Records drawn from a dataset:
====
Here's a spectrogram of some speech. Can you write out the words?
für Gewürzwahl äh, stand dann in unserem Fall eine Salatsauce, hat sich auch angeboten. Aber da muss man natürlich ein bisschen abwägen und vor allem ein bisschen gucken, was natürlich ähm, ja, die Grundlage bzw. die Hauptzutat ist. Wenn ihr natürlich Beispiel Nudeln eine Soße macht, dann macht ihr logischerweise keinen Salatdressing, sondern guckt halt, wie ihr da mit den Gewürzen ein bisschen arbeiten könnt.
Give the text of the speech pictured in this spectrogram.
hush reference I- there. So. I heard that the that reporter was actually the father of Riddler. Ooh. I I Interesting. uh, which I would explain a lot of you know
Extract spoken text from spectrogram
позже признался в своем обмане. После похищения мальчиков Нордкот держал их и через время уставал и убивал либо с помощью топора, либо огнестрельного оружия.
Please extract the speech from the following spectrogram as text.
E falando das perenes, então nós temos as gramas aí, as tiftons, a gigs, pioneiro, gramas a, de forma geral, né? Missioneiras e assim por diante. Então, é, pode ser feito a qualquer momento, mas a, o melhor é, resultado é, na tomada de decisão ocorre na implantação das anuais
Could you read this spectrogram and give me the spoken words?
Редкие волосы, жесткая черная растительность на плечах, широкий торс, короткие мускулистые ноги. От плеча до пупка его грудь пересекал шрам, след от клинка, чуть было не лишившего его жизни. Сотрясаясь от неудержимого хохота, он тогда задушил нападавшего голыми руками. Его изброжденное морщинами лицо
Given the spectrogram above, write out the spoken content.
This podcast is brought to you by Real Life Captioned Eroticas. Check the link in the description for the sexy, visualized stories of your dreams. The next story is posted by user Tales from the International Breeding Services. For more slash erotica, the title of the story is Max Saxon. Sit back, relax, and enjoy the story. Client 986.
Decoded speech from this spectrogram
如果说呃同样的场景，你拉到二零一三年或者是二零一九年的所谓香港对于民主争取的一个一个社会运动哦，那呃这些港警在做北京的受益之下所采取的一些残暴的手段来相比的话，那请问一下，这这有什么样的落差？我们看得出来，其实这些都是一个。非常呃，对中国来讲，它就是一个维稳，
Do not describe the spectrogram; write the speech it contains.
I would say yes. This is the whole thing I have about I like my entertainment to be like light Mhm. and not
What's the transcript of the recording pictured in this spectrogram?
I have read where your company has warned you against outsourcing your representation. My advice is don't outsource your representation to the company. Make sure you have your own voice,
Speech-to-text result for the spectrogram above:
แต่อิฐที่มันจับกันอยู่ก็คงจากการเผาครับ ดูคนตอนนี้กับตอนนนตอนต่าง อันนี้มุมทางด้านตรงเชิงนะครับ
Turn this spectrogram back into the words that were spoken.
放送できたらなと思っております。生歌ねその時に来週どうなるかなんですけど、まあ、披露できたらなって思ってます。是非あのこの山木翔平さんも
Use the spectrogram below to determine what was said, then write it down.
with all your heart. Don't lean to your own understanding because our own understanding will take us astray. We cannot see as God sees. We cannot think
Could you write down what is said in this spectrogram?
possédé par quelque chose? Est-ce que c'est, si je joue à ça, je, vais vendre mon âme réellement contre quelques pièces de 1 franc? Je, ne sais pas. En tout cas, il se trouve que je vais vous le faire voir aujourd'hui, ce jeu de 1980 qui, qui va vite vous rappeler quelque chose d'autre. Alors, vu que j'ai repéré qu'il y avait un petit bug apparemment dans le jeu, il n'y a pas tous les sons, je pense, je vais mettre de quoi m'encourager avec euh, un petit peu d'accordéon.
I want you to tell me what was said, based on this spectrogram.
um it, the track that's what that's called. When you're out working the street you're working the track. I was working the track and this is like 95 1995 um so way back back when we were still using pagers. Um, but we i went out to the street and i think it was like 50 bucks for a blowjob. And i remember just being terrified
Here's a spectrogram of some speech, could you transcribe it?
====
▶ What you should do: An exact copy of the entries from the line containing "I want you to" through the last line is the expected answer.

▶ Your solution:
I want you to tell me what was said, based on this spectrogram.
um it, the track that's what that's called. When you're out working the street you're working the track. I was working the track and this is like 95 1995 um so way back back when we were still using pagers. Um, but we i went out to the street and i think it was like 50 bucks for a blowjob. And i remember just being terrified
Here's a spectrogram of some speech, could you transcribe it?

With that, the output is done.